I thought the painted maps were beautiful! They loved the tracing work, and having painting as an option during read alouds really helped to keep the wriggles at in a way that didn’t distract anyone else, let everyone look up at pictures and engage in discussions.
In week 3, I used part of Fishtank Learning’s 2nd Grade Exploring Habitats unit. Lesson 20 uses the first half of a non-fiction text, A Rainforest Habitat, to make the kids think about what makes the rainforest unique. After a discussion, the kids were asked to do a 10 minute quickwrite with the prompt, “The rainforest biome is unique because…”
Along with various rainforest books at the bottom of our bookshelf, I also set out some beautiful rainforest layer cards from @wildfeatheredu. The kids were asked to learn about the layers of the rainforest and create an informational sheet.
This week we continued with the next Fishtank lesson, Lesson 21. We finished reading A Rainforest Habitat. The second part of the book focused on animals and adaptations. After a discussion, I asked the kids to do a quick write brainstorming as many way animals had adapted to the rainforest as they could remember, or could think of themselves.
Also provided for follow up work this week was the Montessori animal story material (a set of cards with research prompts), an animal research graphic organizer, paper for animal research, animal cards from @wildfeatheredu, and of course, lots of library books. Tracing took a week off last week – no one really used the light table, but this week it was in high demand most days between rainforest animal and our Maya culture work! For the most part everyone was very gracious sharing their time and making sure their work was at a good stopping point when they went to have a snack so that someone else could take over the light table for a brief time. It was always made clear that the original user would get the light table back after snack!
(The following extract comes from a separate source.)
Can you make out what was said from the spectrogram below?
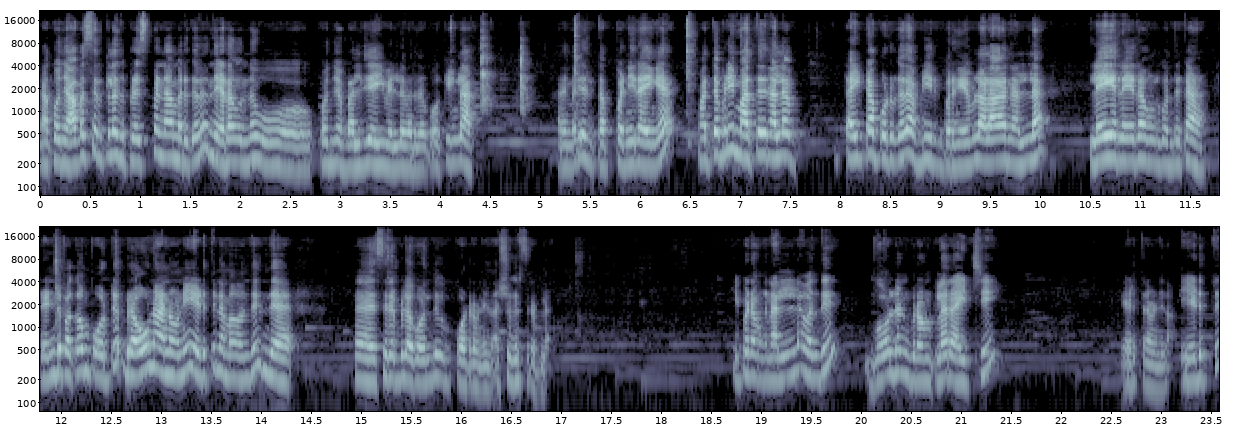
நான் கொஞ்சம் அவசரத்தில் அது ப்ரெஸ் பண்ணாமல் இருக்கிறது அந்த இடம் வந்து ஓ கொஞ்சம் பல்ஜி வெளில வருது. ஓகேங்களா அதே மாதிரி அது தப்பு பண்ணிடுறாங்க மற்றபடி மற்றது நல்லா டைட்டாக போட்டிருக்கிறது அப்படி இருக்கு பாருங்கள் எவ்வளோ அழகாக நல்லா லேயர் லேயராக உங்களுக்கு வந்திருக்கா? ரெண்டு பக்கம் போட்டு ப்ரௌன் ஆனோடனே எடுத்து நம்ம வந்து இந்த சிரப்பில் வந்து போட்டுற வேண்டியதான் சுகர் சிரப்பில் இப்போ நமக்கு நல்லா வந்து கோல்டன் ப்ரௌன் கலர் ஆயிடுச்சு. எடுத்துட வேண்டியதான் எடுத்து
Our fifth week focused on rainforest plants. I provided plant cards from @wildfeatheredu and a plant research guide. I also read aloud sections from the book “Plants and Plant Eaters,” and made the book available. We all struggled to find detailed information about the plants and eventually resorted to internet searches, where we still mostly only found information for gardeners.
I should also mention that by week 5, the kids were all in various stages of completion on all these work options. One child had everything completed by the end of the week. Another had her rainforest layers page, her animal page, and her plant page all in progress by the end of the week, but none were finished. The other two each had two pieces of work completed and one still in progress.
To finish our rainforest study, I introduced food webs in our last week. I started out by showing the kids the Montessori sun game. My sun game is a combination of free printables from Montessori Soul, paid printables from Montessori Inspired Co, and a sun I made with my Cricut. We read a fabulous book, A Rain Forest Food Chain by Rebecca Hogue Wojahn and Donald Wojahn. It’s a non-fiction choose-your-own-adventure type book with tons of great photos, LOTS of information about each plant of animal in the food web, and a great explanation of food webs too. So good! The kids read through the book independently, took notes on the food web they chose, and then drew it up somehow – their choice. We also visited our local science museum and got to visit their rainforest!
Their work all combined into a codex – we’re studying the Ancient Maya at the same time, who wrote down information in codices. You can see how all the work came together on the Ancient Maya Unit Plan page.